▸ **Activity**
Your reply should set down word for word each line below from the one with "Pitch centered between" through the final line, both included, but none of the pictures.

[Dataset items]
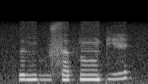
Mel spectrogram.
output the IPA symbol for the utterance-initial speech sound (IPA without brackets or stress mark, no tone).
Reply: ɨ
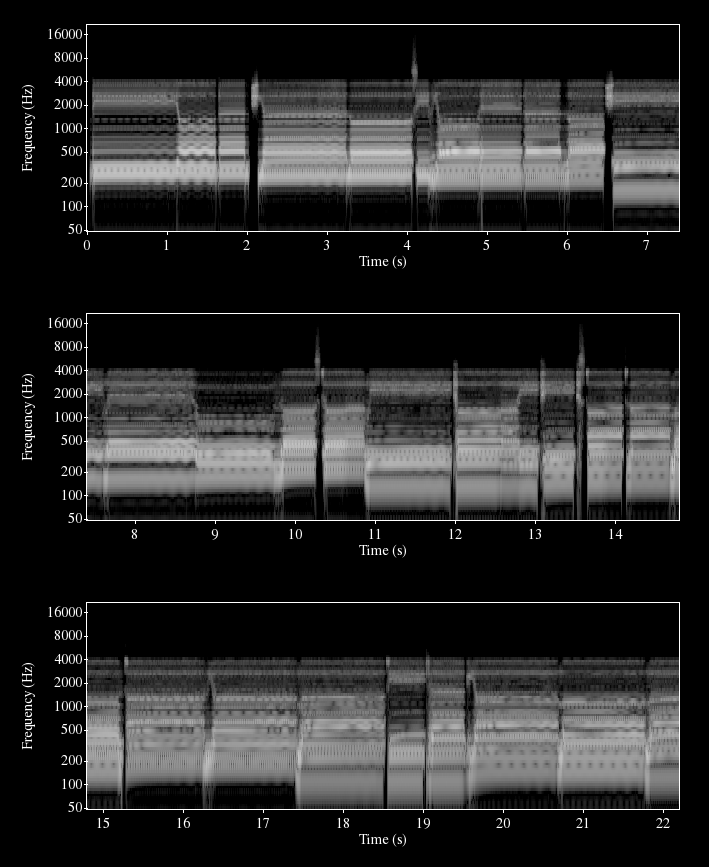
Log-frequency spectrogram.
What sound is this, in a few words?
tutti, chorale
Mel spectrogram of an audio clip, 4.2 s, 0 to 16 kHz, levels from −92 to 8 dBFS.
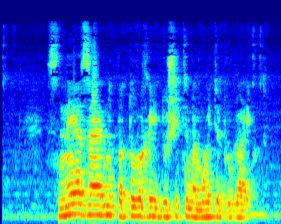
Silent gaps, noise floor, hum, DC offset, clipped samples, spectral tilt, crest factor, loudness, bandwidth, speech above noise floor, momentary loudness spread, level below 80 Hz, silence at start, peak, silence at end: none; -45 dBFS; none; under 0.1%; under 0.1%; -7.5 dB/octave; 14 dB; -14 LUFS; 10.5 kHz; 32 dB; 8 LU; -50 dBFS; 0.75 s; -2 dBFS; 0.25 s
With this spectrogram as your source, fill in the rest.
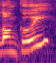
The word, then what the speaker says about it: Longueuil: making its way through Varennes, Boucherville, Brossard, and Longueuil, I think is how you say that.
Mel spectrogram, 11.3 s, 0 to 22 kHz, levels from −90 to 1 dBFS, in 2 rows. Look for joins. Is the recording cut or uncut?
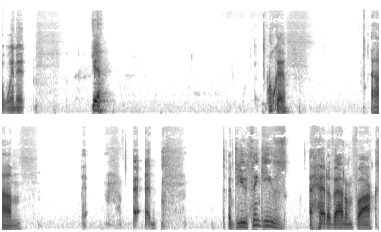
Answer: uncut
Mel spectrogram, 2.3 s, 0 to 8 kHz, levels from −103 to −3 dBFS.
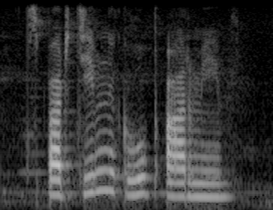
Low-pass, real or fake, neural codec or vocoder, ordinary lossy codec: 7.2 kHz; real; none; Opus, 64 kbps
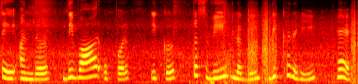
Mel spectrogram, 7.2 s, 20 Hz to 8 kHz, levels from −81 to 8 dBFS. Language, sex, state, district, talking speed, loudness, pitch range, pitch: Punjabi, female, Punjab, Kapurthala, 85 wpm, -16 LUFS, 220-275 Hz, 240 Hz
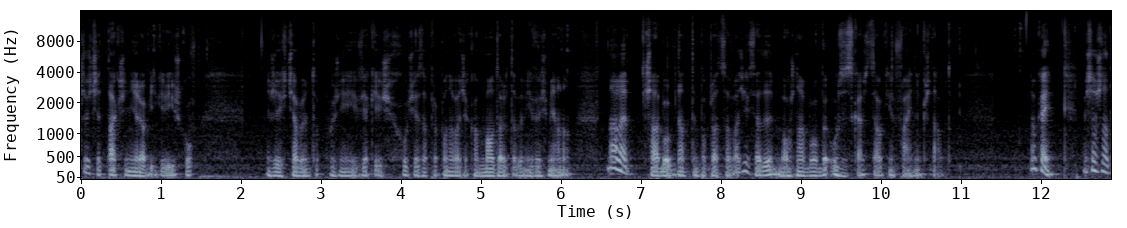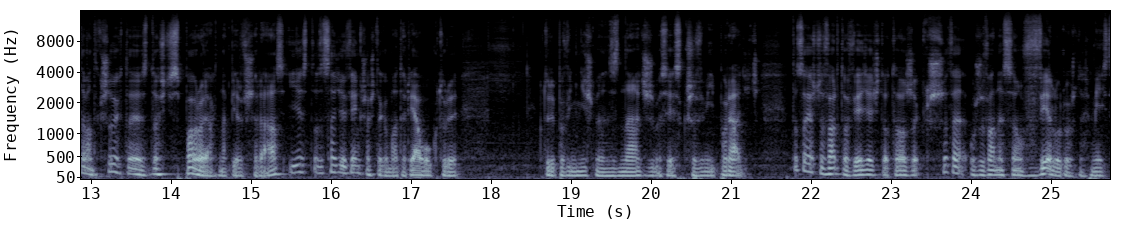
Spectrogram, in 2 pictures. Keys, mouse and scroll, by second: 0.7-2.7 right drag, 1.3 g, 4.8-5.8 drag, 5.8 middle click, 6.5-7.8 right drag, 7.2 v, 9.8-11.5 middle drag, 11.5-13.3 right drag, 12.8 Tab, 13.3-16.3 middle drag, 18.1-21.0 middle drag, 25.3 KP_1.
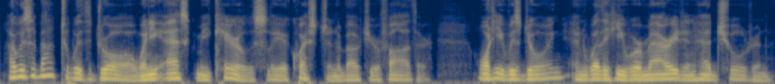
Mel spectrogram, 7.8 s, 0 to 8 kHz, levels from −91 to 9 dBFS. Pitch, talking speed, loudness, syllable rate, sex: 120 Hz, 210 wpm, -18 LUFS, 5.6 syllables/s, male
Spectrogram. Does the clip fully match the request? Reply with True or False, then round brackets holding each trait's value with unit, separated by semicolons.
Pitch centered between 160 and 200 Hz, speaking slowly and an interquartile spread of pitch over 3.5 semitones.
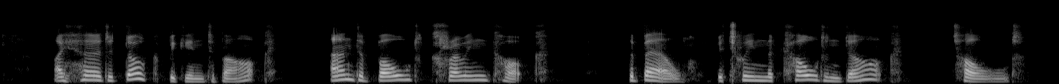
True (190 Hz; 115 wpm; 4.1 semitones)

▸ **Response area**
Pitch centered between 160 and 200 Hz, speaking slowly and an interquartile spread of pitch over 3.5 semitones.
True (190 Hz; 115 wpm; 4.1 semitones)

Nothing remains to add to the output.